WHAT TO WORK ON :: Every line containing the word "spectrogram" is to be copied from the data below.
-------
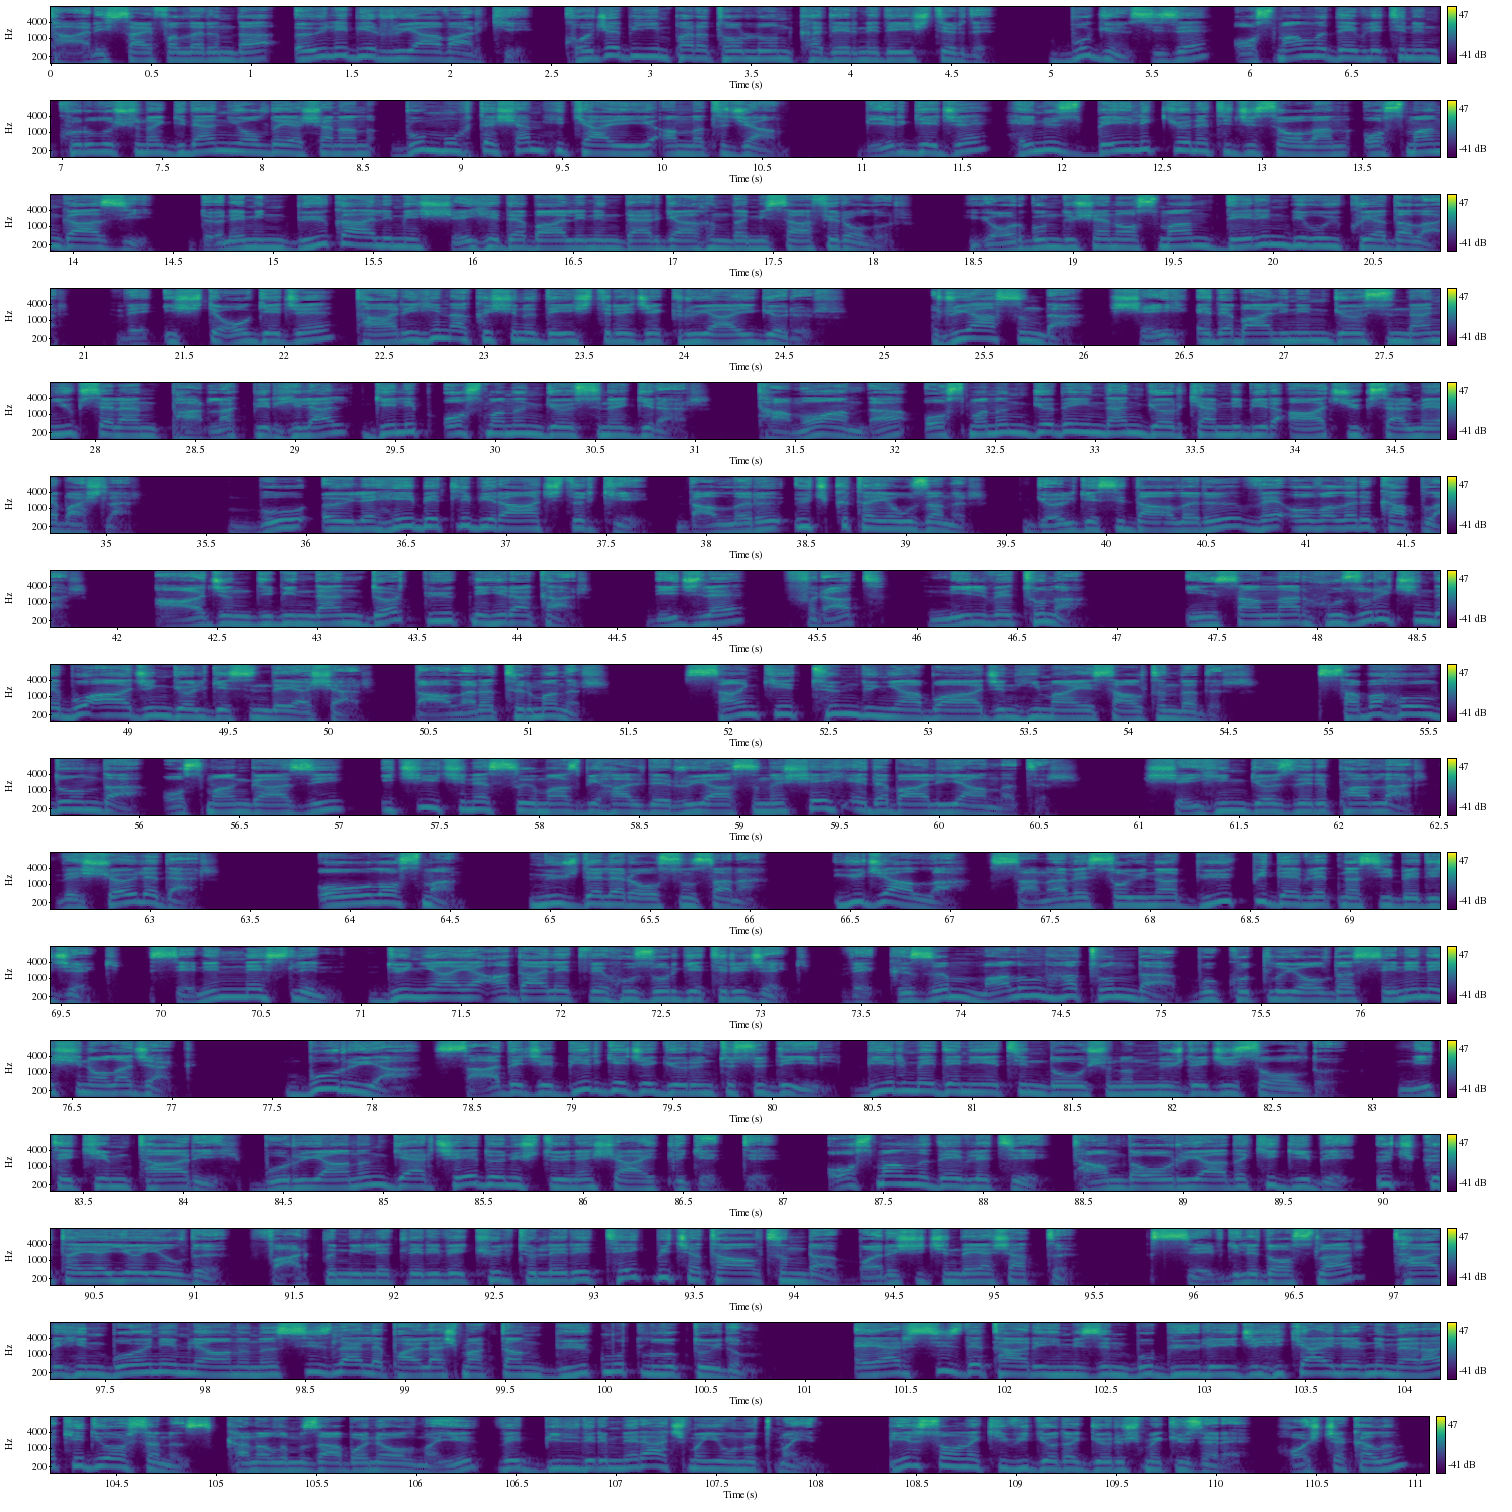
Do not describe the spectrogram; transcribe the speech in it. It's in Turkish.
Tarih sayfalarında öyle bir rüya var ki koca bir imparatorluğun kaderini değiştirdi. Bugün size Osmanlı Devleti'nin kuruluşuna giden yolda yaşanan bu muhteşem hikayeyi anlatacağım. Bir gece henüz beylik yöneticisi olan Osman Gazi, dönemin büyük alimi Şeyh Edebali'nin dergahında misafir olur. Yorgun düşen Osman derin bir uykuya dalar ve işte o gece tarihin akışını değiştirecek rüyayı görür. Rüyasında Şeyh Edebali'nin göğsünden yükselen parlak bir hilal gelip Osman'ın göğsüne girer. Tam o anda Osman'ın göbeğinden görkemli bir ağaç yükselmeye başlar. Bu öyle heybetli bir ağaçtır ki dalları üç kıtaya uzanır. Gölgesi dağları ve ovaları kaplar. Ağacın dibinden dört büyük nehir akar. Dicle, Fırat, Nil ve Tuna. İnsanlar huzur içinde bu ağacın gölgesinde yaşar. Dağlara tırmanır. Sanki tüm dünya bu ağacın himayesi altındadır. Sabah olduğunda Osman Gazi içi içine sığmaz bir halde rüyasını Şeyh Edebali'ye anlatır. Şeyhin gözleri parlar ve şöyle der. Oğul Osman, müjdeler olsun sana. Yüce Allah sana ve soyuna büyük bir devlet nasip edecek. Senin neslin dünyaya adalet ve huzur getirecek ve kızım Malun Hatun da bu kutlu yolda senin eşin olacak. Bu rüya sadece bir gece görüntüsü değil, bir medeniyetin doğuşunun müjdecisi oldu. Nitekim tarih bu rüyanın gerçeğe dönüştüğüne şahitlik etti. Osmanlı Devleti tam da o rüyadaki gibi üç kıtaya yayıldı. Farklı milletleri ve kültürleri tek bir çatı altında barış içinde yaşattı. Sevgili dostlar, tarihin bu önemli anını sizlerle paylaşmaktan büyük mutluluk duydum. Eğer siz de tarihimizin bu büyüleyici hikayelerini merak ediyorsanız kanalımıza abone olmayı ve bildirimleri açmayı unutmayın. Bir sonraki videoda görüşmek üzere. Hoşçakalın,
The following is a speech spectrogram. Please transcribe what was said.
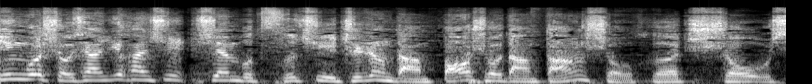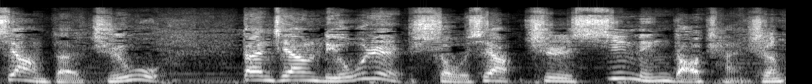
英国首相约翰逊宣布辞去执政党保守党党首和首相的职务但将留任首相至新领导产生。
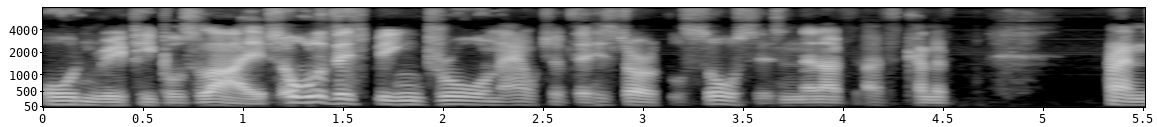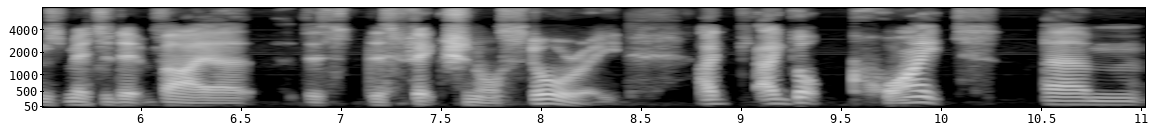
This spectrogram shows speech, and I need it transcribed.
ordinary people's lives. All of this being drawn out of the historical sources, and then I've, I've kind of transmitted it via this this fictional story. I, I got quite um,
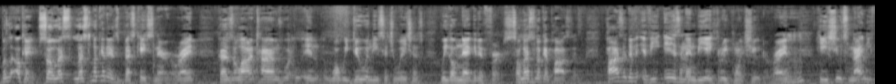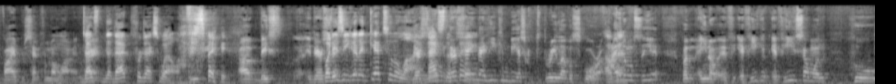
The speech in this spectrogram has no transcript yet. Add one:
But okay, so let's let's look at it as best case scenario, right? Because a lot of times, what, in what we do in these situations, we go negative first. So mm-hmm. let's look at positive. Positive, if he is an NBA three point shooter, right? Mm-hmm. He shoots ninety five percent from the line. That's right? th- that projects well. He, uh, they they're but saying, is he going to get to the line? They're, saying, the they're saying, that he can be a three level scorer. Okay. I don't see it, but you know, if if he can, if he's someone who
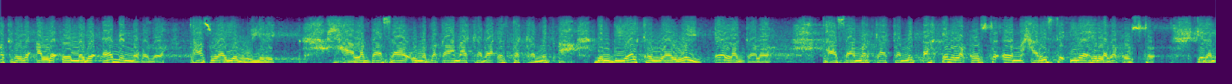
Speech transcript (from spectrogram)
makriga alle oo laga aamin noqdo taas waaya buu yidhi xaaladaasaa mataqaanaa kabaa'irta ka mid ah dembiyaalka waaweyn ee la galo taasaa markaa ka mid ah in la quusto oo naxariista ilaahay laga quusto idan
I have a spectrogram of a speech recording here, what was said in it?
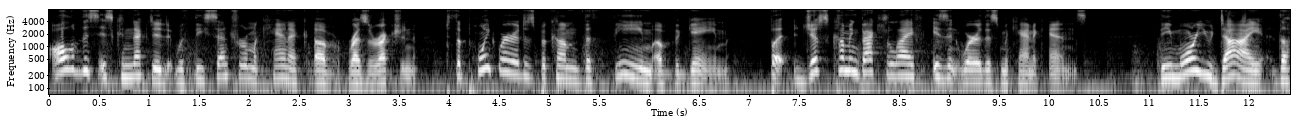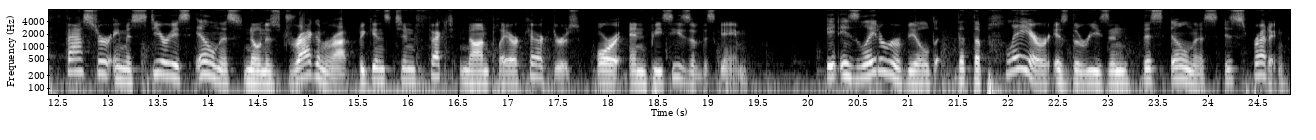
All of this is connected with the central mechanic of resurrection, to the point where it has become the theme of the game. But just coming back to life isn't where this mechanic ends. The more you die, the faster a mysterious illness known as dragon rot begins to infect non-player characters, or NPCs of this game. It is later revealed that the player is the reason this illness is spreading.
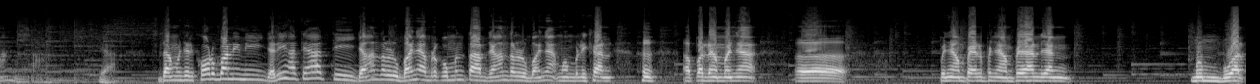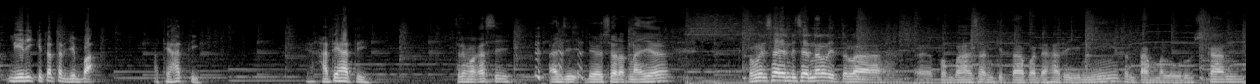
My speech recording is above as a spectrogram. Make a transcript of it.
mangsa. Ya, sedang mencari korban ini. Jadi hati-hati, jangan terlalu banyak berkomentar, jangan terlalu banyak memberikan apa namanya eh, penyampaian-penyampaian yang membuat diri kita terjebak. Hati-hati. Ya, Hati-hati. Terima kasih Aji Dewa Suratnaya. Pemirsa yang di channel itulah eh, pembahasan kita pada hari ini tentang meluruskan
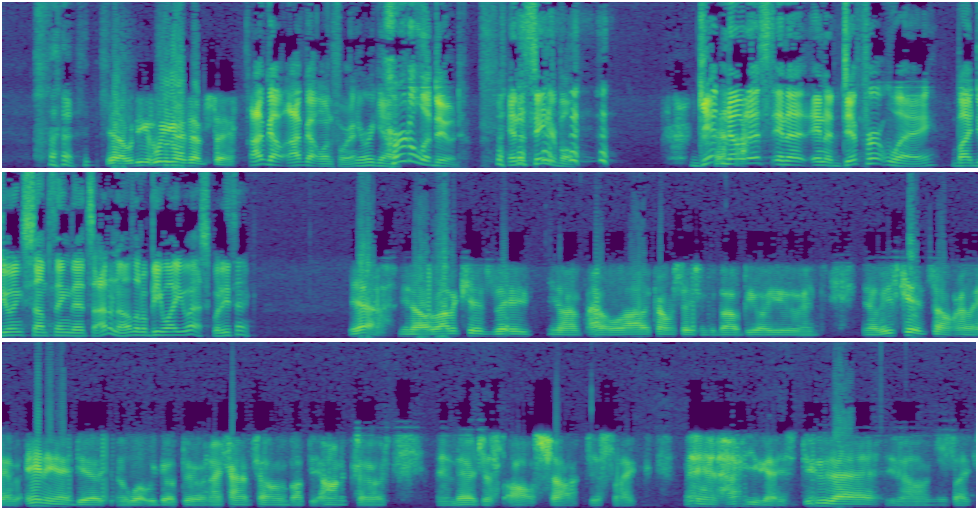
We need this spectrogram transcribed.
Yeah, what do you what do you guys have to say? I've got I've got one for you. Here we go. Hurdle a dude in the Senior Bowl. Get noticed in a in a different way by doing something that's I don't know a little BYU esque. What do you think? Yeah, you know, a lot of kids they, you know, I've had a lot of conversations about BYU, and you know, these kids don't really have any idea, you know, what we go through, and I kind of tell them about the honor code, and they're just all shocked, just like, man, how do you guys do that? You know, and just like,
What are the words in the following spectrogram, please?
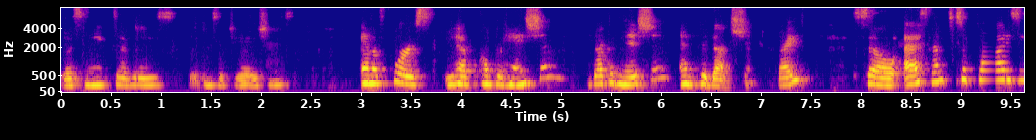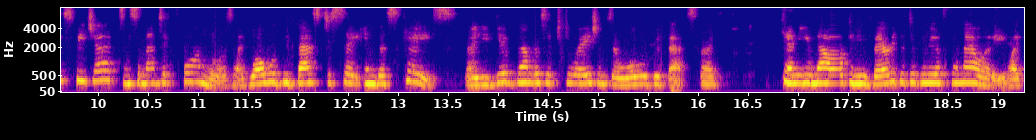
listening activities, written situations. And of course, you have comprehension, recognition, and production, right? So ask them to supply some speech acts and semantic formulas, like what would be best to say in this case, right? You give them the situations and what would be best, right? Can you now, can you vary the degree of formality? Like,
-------
REPLY ::
Do not describe the spectrogram; transcribe the speech in it. It's in Turkish.
The following is a speech spectrogram. Please transcribe what was said.
This spectrogram shows speech, and I need it transcribed.
The speech in this spectrogram has no transcript yet. Add one:
Speech transcript (from spectrogram)
I have a spectrogram of a speech recording here, what was said in it?
My speech recording is above as a spectrogram. Make a transcript of it.
We need this spectrogram transcribed.
What are the words in the following spectrogram, please?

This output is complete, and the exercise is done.